DATASET RECORDS:
________________________

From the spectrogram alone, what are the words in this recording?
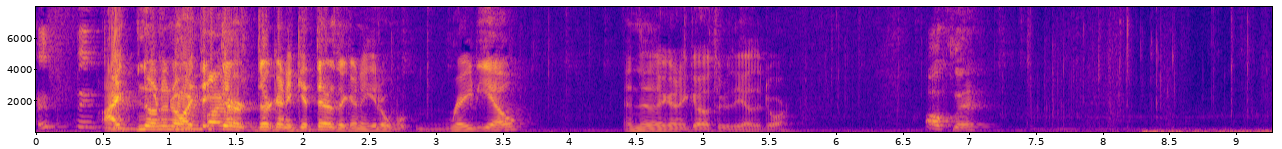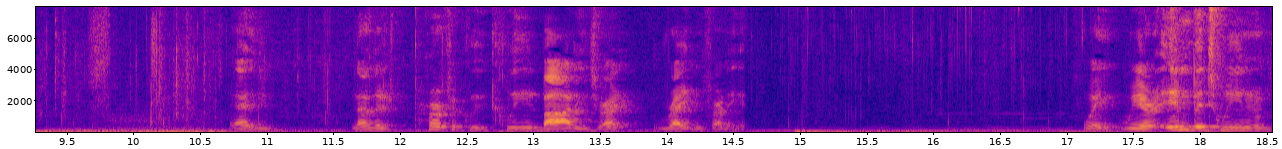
I think. I no no no. I think they're they're gonna get there. They're gonna get a radio, and then they're gonna go through the other door. All clear. Yeah, you, no, there's perfectly clean bodies right, right in front of you. Wait, we are in between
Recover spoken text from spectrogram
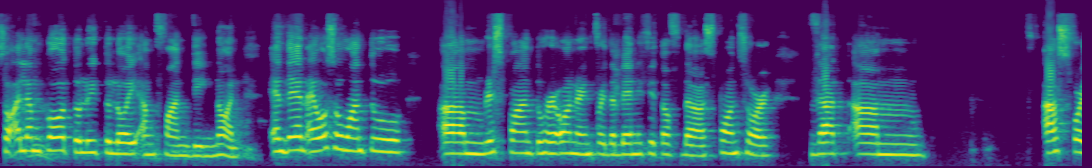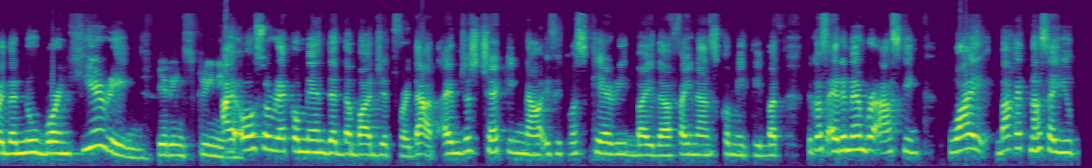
So alam ko tuloy-tuloy ang funding non. And then I also want to um, respond to her honor and for the benefit of the sponsor that um, as for the newborn hearing, Hearing screening. I also recommended the budget for that. I'm just checking now if it was carried by the finance committee, but because I remember asking, why, bakit nasa UP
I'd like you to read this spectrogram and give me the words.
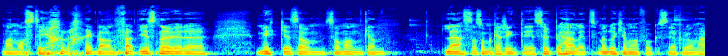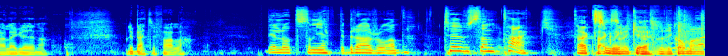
man måste göra ibland för att just nu är det mycket som, som man kan läsa som kanske inte är superhärligt men då kan man fokusera på de härliga grejerna. Det blir bättre för alla. Det låter som jättebra råd. Tusen tack. Tack, Tack så mycket för att vi fick komma.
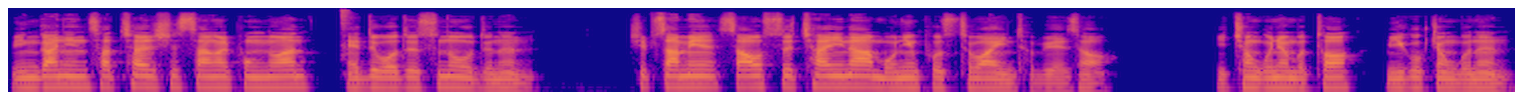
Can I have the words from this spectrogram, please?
민간인 사찰 실상을 폭로한 에드워드 스노우든은 13일 사우스 차이나 모닝포스트와 인터뷰에서 2009년부터 미국 정부는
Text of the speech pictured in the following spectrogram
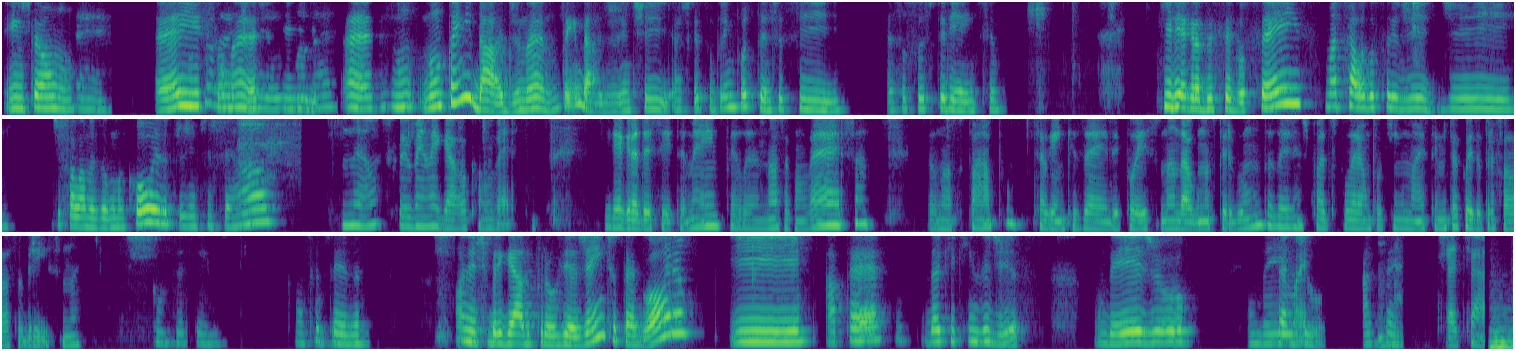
Então. É. É, é isso, né? Acho que, né? É, não, não tem idade, né? Não tem idade. A gente acho que é super importante esse, essa sua experiência. Queria agradecer vocês. Marcela, gostaria de, de, de falar mais alguma coisa para a gente encerrar? Não, acho que foi bem legal a conversa. Queria agradecer também pela nossa conversa, pelo nosso papo. Se alguém quiser depois mandar algumas perguntas, aí a gente pode explorar um pouquinho mais. Tem muita coisa para falar sobre isso, né? Com certeza. Com certeza. Bom, gente, obrigado por ouvir a gente até agora e até daqui 15 dias. Um beijo. Um beijo. Até. Mais. Até. Tchau, tchau.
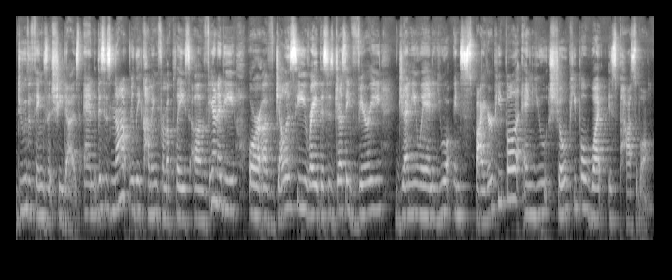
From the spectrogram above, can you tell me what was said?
do the things that she does." And this is not really coming from a place of vanity or of jealousy, right? This is just just a very genuine, you inspire people and you show people what is possible.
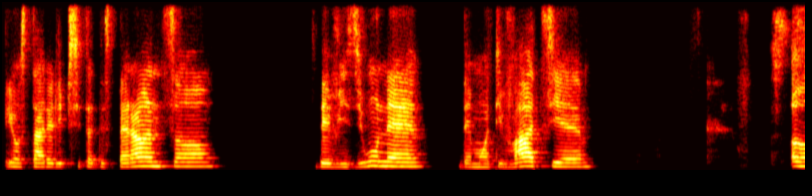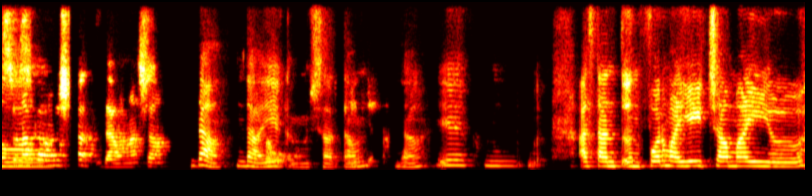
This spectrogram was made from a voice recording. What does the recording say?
e o stare lipsită de speranță, de viziune, de motivație. Sună ca un shutdown, așa. Da, da, oh. e ca un shutdown. Da, e, asta în, în forma ei cea mai uh,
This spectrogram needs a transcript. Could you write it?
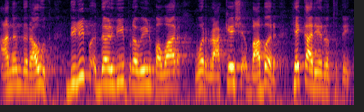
आनंद राऊत दिलीप दळवी प्रवीण पवार व राकेश बाबर हे कार्यरत होते.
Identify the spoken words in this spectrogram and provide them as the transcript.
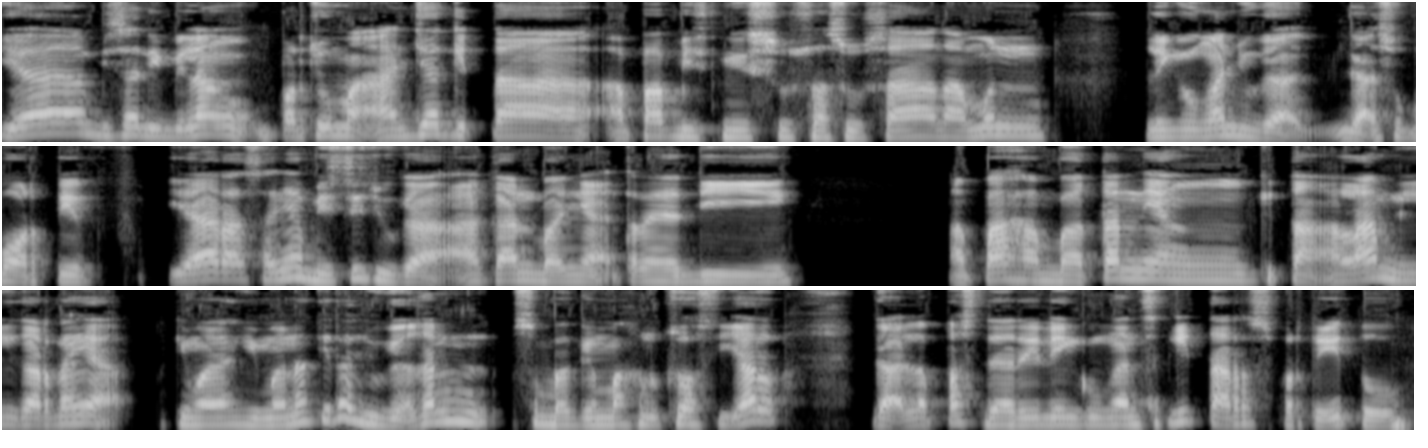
ya bisa dibilang percuma aja kita apa bisnis susah-susah. Namun lingkungan juga nggak suportif. Ya rasanya bisnis juga akan banyak terjadi apa hambatan yang kita alami. Karena ya gimana gimana kita juga kan sebagai makhluk sosial nggak lepas dari lingkungan sekitar seperti itu.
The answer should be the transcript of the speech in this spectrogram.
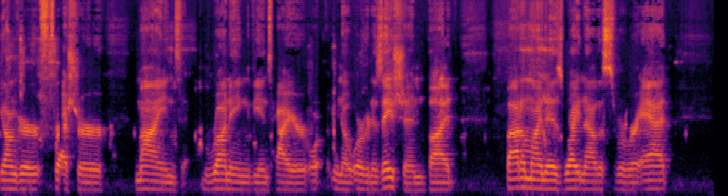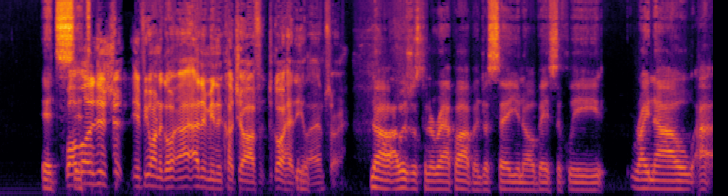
younger, fresher, mind running the entire or, you know organization. But bottom line is, right now, this is where we're at. It's well, well just, if you want to go, I, I, didn't mean to cut you off. Go ahead, Eli. I'm sorry. No, I was just going to wrap up and just say, you know, basically, right now, I,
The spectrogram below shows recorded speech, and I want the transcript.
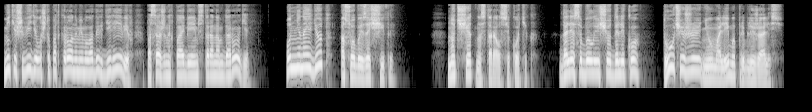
Микиш видел, что под кронами молодых деревьев, посаженных по обеим сторонам дороги, он не найдет особой защиты. Но тщетно старался котик. До леса было еще далеко, тучи же неумолимо приближались.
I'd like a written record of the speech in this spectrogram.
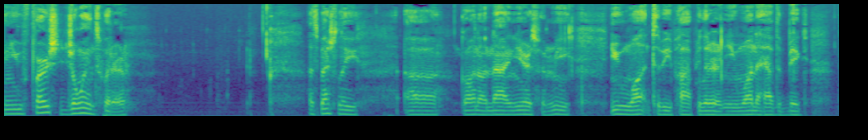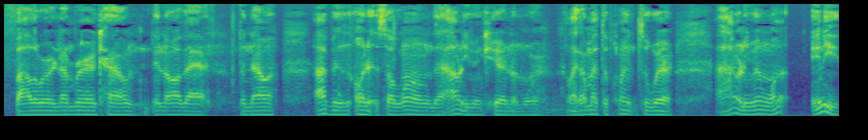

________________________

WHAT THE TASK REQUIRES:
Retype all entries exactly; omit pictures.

TASK RESPONSE:
From the spectrogram alone, what are the words in this recording?
I think. I no no no. I think they're they're gonna get there. They're gonna get a radio, and then they're gonna go through the other door. All clear. Yeah, you, no, there's perfectly clean bodies right, right in front of you. Wait, we are in between
Recover spoken text from spectrogram
So alam ko tuloy-tuloy ang funding non. And then I also want to um, respond to her honor and for the benefit of the sponsor that um, as for the newborn hearing, Hearing screening. I also recommended the budget for that. I'm just checking now if it was carried by the finance committee, but because I remember asking, why, bakit nasa UP
I'd like you to read this spectrogram and give me the words.
man måste göra ibland för att just nu är det mycket som, som man kan läsa som kanske inte är superhärligt men då kan man fokusera på de härliga grejerna. Det blir bättre för alla. Det låter som jättebra råd. Tusen tack. Tack, Tack så mycket för att vi fick komma.
Can I have the words from this spectrogram, please?
민간인 사찰 실상을 폭로한 에드워드 스노우든은 13일 사우스 차이나 모닝포스트와 인터뷰에서 2009년부터 미국 정부는
Text of the speech pictured in the following spectrogram
Então. É. É, é isso, né? Acho que, né? É, não, não tem idade, né? Não tem idade. A gente acho que é super importante esse, essa sua experiência. Queria agradecer vocês. Marcela, gostaria de, de, de falar mais alguma coisa para a gente encerrar? Não, acho que foi bem legal a conversa. Queria agradecer também pela nossa conversa, pelo nosso papo. Se alguém quiser depois mandar algumas perguntas, aí a gente pode explorar um pouquinho mais. Tem muita coisa para falar sobre isso, né? Com certeza. Com certeza. Bom, gente, obrigado por ouvir a gente até agora e até daqui 15 dias. Um beijo. Um beijo. Até. Mais. Até. Tchau, tchau.
From the spectrogram above, can you tell me what was said?
do the things that she does." And this is not really coming from a place of vanity or of jealousy, right? This is just just a very genuine, you inspire people and you show people what is possible.
This spectrogram was made from a voice recording. What does the recording say?
e o stare lipsită de speranță, de viziune, de motivație. Sună ca un shutdown, așa. Da, da, oh. e ca un shutdown. Da, e, asta în, în forma ei cea mai uh,
This spectrogram needs a transcript. Could you write it?
आनंद राऊत दिलीप दळवी प्रवीण पवार व राकेश बाबर हे कार्यरत होते.
Identify the spoken words in this spectrogram and provide them as the transcript.
ya bisa dibilang percuma aja kita apa bisnis susah-susah. Namun lingkungan juga nggak suportif. Ya rasanya bisnis juga akan banyak terjadi apa hambatan yang kita alami. Karena ya gimana gimana kita juga kan sebagai makhluk sosial nggak lepas dari lingkungan sekitar seperti itu.
The answer should be the transcript of the speech in this spectrogram.
younger, fresher, mind running the entire or, you know organization. But bottom line is, right now, this is where we're at. It's well, well just, if you want to go, I, I, didn't mean to cut you off. Go ahead, Eli. I'm sorry. No, I was just going to wrap up and just say, you know, basically, right now, I,
The spectrogram below shows recorded speech, and I want the transcript.
Микиш видел, что под кронами молодых деревьев, посаженных по обеим сторонам дороги, он не найдет особой защиты. Но тщетно старался котик. До леса было еще далеко, тучи же неумолимо приближались.
I'd like a written record of the speech in this spectrogram.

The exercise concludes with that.